Department of Anthropology

The Machile River and its surrounding tributaries in western Zambia formed a significant locus of Iron Age life in Zambia and served as a conduit for the localized movements of people, things, and ideas in south central Africa over much of the last two millennia. Within this dynamic corridor, the early 2nd-millennium CE Kanono site represents a short-lived but well defined Middle/Late Iron Age farming community that integrated local crafting practices with global and regional orientations, during a period of dramatic political and economic changes across southern, central, and eastern Africa. Combining high-resolution geophysical survey and the results of targeted excavations at Kanono, this talk traces the emergence, growth, and abandonment of the village between the mid-thirteenth and early fifteenth centuries CE. I argue that changes seen in the village relate to the formation of a bounded co-residential community built around unilineal descent, and that founding families may have leveraged prestige in iron working into other forms of prestige – namely wealth in people and access to exotic goods. Approaching the archaeological record at Kanono from the perspective of household archaeology and daily life allows for an evocative ‘peopling’ of south-central African political economies. 

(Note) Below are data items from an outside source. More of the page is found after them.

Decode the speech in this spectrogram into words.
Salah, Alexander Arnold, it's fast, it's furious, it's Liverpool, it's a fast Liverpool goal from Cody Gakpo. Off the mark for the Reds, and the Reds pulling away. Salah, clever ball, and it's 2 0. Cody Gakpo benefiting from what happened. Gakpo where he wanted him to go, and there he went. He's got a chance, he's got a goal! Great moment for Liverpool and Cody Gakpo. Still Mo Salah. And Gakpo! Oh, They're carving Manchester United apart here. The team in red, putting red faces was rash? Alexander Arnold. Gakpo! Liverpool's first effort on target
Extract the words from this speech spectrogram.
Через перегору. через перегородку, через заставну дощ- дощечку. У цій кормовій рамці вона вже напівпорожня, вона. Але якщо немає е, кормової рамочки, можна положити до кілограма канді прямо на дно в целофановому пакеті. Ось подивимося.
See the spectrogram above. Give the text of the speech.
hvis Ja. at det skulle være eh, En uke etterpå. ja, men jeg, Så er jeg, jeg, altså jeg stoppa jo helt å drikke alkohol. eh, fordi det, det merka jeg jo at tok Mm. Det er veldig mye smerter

April 26 4:00 | Brooks Hall Commons

A global history of insular worlds in the western Indian Ocean: the periodization of transfers and sociocultural changes over a millennium

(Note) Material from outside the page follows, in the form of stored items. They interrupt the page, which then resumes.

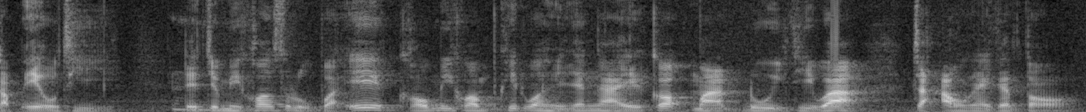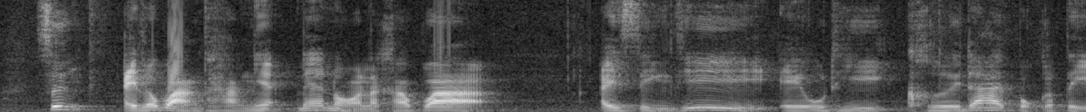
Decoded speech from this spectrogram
กับ AOT เดี๋ยวจะมีข้อสรุปว่าเอ๊ะเขามีความคิดว่าเห็นยังไง ก็มาดูอีกทีว่าจะเอาไงกันต่อ ซึ่งไอ้ระหว่างทางเนี้ยแน่นอนแล้วครับว่าไอ้สิ่งที่ AOT เคยได้ปกติ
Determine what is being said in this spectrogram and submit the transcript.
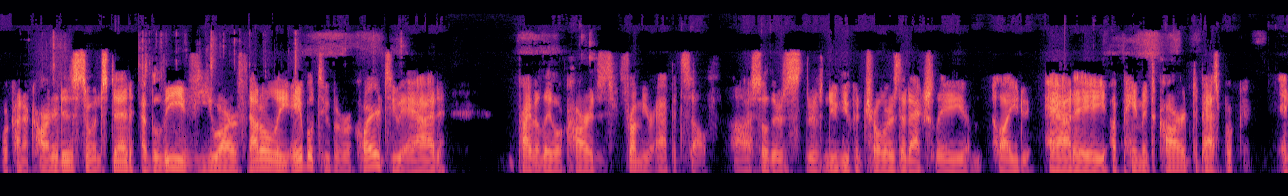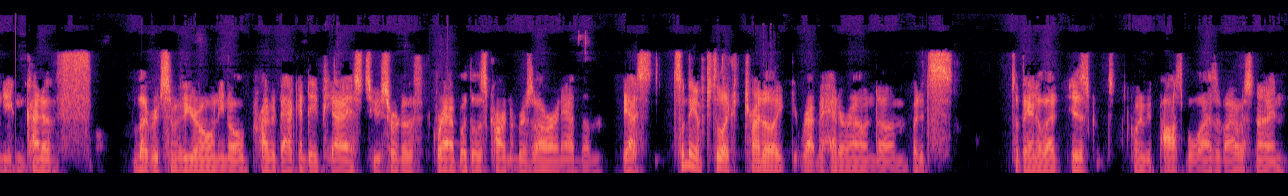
what kind of card it is. So instead, I believe you are not only able to, but required to add private label cards from your app itself. Uh, so there's there's new view controllers that actually allow you to add a, a payment card to Passbook, and you can kind of leverage some of your own, you know, private backend APIs to sort of grab what those card numbers are and add them. Yes, something I'm still like trying to like wrap my head around, um, but it's something I know that is going to be possible as of iOS 9.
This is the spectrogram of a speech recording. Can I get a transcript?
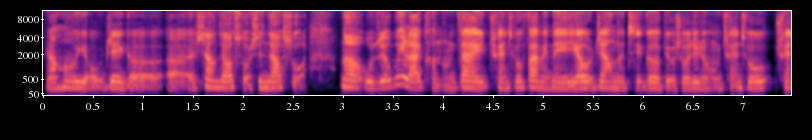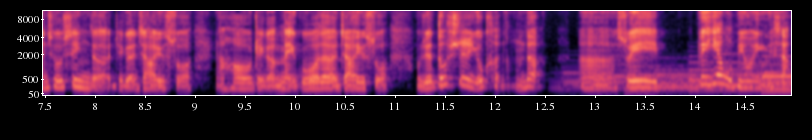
然后有这个呃上交所、深交所。那我觉得未来可能在全球范围内也有这样的几个，比如说这种全球全球性的这个交易所，然后这个美国的交易所，我觉得都是有可能的。呃，所以对业务没有影响，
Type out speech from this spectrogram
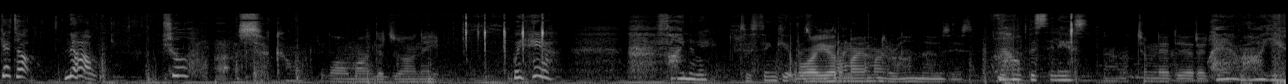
Get up, now! Sure. We're here. Finally. To think it was right under our noses. Now, Basilius. Where are you?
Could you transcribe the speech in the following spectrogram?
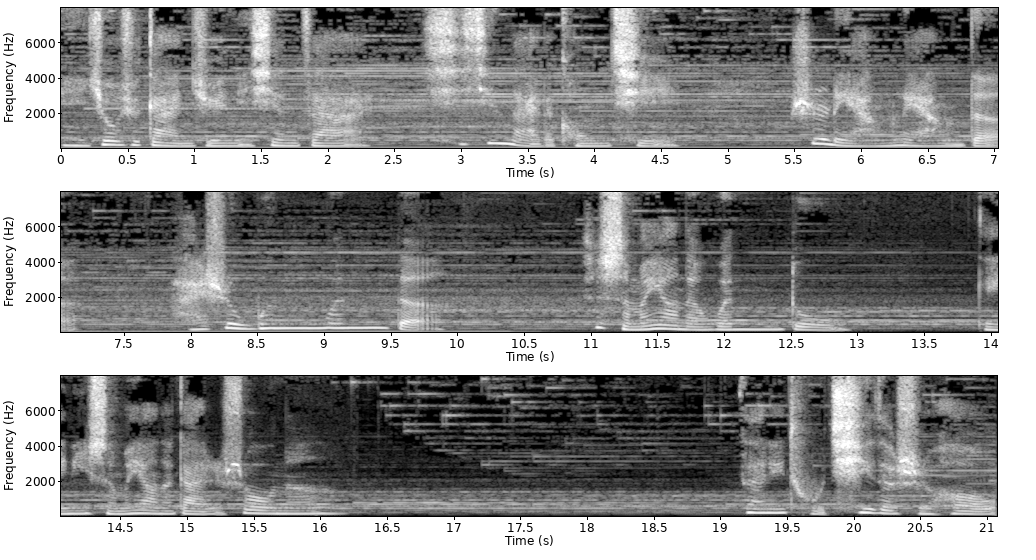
你就去感觉你现在吸进来的空气是凉凉的，还是温温的？是什么样的温度？给你什么样的感受呢？在你吐气的时候。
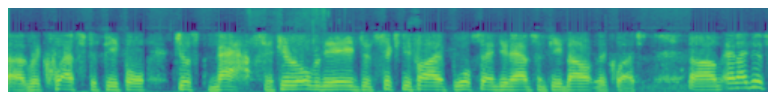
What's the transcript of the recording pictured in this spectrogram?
uh, requests to people just mass. If you're over the age of 65, we'll send you an absentee ballot request. Um, and I just,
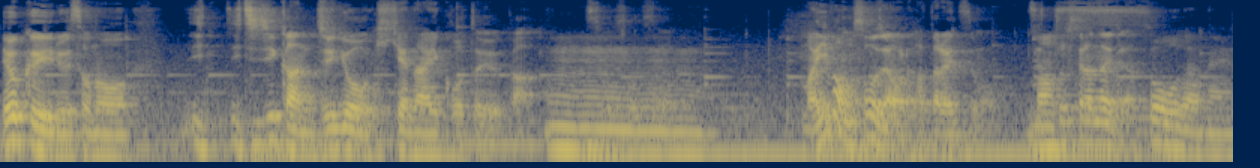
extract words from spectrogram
よくいるそのい1時間授業を聞けない子というか。うーんそうそうそう。まあ今もそうじゃん俺働いてても。ずっとしてらんないじゃん、まあそうだね。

Laurent Berger
Associate Professor of Anthropology, School for Advanced Studies in Social Sciences (EHESS, Paris) and Research Fellow at the Laboratoire d'anthropologie sociale (Collège de France, Paris)

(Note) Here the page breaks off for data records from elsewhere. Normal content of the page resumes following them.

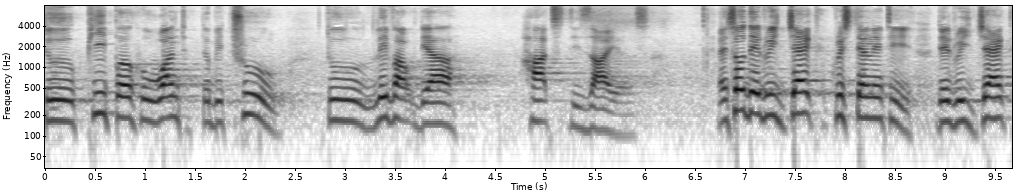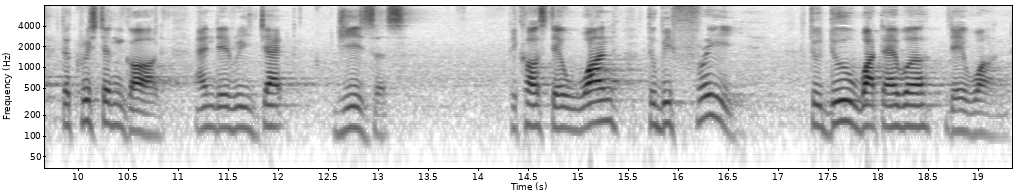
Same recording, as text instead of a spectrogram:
to people who want to be true, to live out their heart's desires. And so they reject Christianity, they reject the Christian God, and they reject Jesus because they want to be free to do whatever they want.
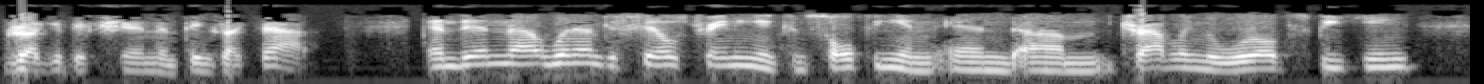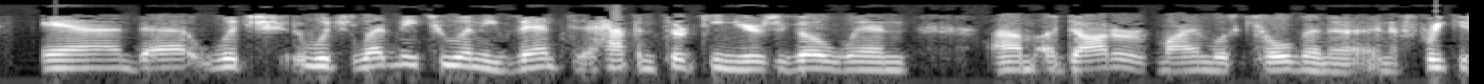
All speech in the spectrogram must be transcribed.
drug addiction and things like that and then uh, went on to sales training and consulting and, and um, traveling the world speaking, and uh, which which led me to an event that happened 13 years ago when um, a daughter of mine was killed in a, in a freakish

This talk presents the long-term connections and interdependent trajectories of settlement and development of the islands of Madagascar and the archipelagos of the Comoros, Mascarene Islands and Seychelles in the Western Indian Ocean, between the 8th and 19th centuries. These islands and archipelagos constitute a regional area of acculturation unique in the world, as an Afro-Eurasian civilizational melting pot, forged in one of the last inhabited places of the planet, at the crossroads of Bantu, Arab-Persian, Austronesian, Indian and Western influences, through the centuries-old relations maintained with the Indian Ocean rim, in the west (the Red Sea, the Persian Gulf, the Limpopo and Zambezi rivers, the Swahili islands: Zanzibar, Kilwa, Pemba, Mafia, Pate), as well as to the east (the India of Gujarat, Sindh and the Malabar coast; the Indonesia of Sumatra and Java, the Riau archipelago, Sulawesi and Borneo). The unity of these island worlds is based primarily on common climatic and geographical conditions, which, through deep-sea navigation and coastal shipping, until the advent in the 19th and 20th centuries of steamboats, roads with carriageways and air and sea container lines, created the framework and rhythm of exchanges with the overseas territories. The unity of these island worlds is based secondly on the marginal and then peripheral position that their populations occupy in the exchange networks and the interregional division of labor set up through the export, by their elites, of a servile workforce, foodstuffs (rice, sugar, cattle) and raw materials (wood, minerals, aromatic resins) in order to obtain, until the 19th century, textiles, pearls, precious metals, ceramics and weapons. The objective of this talk is to consider the criteria of historical periodization, highlighting the phases of convergence and divergence of the trajectories of settlement and development of these island worlds through the combined arrival of Bantu and Austronesian populations distinct from the Swahili rise, the regional propagation of Islam and long-distance maritime trade, the insular state formation process and the Indian-oceanic slave trade, the struggles for influence of the Western, Omani and island empires until their colonial annexation.


This talk is sponsored by the Interdisciplinary Archaeology Program and the Department of Anthropology.

map of the western indian ocean